Dr. Kenneth Hughes encounters people almost every day who are rude, unreasonable, or hostile.  Do these patients even realize that the doctors are people as well. Doctors at one time were revered in society not only for their knowledge and professionalism but also for their healing properties. Doctors of today face Google “know-it-alls” and patient rights groups who perpetually target doctors on all forms of social media. It is no wonder that doctor suicide rate is the highest among all professions. Pauline Anderson wrote a recent article in May 2018 citing that one doctor commits suicide in the U.S. every day — the highest suicide rate of any profession. And the number of doctor suicides is up to 4 times that of the general population and even higher than those in the military and those with combat experience.

The path to become a physician is daunting and most people have neither the intellectual ability or work ethic to even think that this is possible. So why are society’s most gifted, hardest working people so unhappy? Most doctors do not even really enter the work force until their mid thirties, saddled with student debts of one million dollars or more in some cases. With doctor pay reduced with managed care, most remain indentured servants for the rest of their lives. Even for those few who can make a decent living, they are saddled with managing social media aspects, increasing paperwork and bureaucracy, oversight from a variety of mentally deficient entities, and the public second-guessing their judgment and competence. It is both extremely arrogant and nonsensical to think that the most elite members should be so scrutinized. If becoming a doctor were easy or performing a doctor’s duties were easy then everyone would be able to do it, but yet we are talking about the most selective profession by several orders of magnitude. If someone cannot even make it through basic elements on the road to becoming a doctor, does it make any sense to criticize? We all dislike the Monday morning quarterback.

Patients and others should really think about this before criticizing a doctor both in person or in a public forum. Your actions have consequences as well.

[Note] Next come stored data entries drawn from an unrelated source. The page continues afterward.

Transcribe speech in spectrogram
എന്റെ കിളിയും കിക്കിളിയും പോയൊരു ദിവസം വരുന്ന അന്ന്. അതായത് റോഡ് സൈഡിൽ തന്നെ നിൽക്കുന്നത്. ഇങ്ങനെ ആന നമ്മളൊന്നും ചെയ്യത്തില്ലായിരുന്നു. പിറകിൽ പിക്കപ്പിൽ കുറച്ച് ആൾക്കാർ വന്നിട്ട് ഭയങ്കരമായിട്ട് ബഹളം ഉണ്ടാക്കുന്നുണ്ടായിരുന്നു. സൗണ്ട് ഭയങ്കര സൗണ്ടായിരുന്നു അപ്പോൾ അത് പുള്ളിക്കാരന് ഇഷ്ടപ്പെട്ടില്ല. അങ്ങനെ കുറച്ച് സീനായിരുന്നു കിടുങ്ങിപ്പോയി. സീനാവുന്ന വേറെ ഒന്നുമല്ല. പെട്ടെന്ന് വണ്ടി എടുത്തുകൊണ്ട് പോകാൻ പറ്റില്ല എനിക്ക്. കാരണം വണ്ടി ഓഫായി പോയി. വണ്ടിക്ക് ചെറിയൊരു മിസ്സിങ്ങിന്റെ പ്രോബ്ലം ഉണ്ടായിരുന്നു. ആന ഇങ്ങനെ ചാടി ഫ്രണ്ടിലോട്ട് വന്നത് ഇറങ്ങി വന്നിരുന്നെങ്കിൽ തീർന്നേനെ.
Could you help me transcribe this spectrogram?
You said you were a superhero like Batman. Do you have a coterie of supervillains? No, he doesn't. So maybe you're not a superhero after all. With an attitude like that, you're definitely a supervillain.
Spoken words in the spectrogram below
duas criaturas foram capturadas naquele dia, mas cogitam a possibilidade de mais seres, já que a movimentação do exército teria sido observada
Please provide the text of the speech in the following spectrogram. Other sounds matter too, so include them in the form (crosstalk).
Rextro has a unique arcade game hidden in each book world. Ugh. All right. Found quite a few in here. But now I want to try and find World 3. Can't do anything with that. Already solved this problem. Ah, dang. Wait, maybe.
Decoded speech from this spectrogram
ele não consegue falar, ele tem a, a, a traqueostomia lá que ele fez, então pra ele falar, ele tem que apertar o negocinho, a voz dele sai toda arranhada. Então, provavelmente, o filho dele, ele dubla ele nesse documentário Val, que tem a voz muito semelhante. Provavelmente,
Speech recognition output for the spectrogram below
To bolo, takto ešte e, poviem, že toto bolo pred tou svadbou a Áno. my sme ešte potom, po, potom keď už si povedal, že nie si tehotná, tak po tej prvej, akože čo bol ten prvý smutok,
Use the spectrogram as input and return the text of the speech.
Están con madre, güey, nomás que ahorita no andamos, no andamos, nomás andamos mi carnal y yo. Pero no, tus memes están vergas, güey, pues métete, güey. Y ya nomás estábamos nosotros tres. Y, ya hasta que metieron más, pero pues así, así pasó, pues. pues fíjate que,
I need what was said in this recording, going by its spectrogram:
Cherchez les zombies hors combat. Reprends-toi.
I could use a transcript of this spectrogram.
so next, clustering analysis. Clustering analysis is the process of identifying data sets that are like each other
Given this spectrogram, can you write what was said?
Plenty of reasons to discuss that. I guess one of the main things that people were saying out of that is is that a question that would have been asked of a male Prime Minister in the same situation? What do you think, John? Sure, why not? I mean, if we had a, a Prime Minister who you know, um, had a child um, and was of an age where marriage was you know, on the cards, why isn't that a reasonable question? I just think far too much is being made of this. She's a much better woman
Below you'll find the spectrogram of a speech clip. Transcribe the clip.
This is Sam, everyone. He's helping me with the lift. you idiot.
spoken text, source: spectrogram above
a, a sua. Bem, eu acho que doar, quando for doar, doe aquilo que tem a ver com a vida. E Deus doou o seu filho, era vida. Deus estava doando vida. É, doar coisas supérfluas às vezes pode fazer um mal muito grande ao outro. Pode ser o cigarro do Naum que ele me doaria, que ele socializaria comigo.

Doctor suicide is real and has become an epidemic. It is not getting better either – it is getting worse statistically every year. Patients and patient advocacy groups will say the problem is always with the doctors – this doctor is bad or that doctor is bad. Make no mistake doctors in this country are the most selective group, much, much much more selective than lawyers for example.   Yet, those same individuals threaten and berate doctors constantly. Doctors invest up to 30 or more years in education just to be able to enter practice. It is little wonder that when doctors finally get out into the world and discover all of the antagonism, suicide seems to be a viable option.

Suicide should never be an option as the best way forward in life.  Dr. Kenneth Hughes, Los Angeles Plastic Surgeon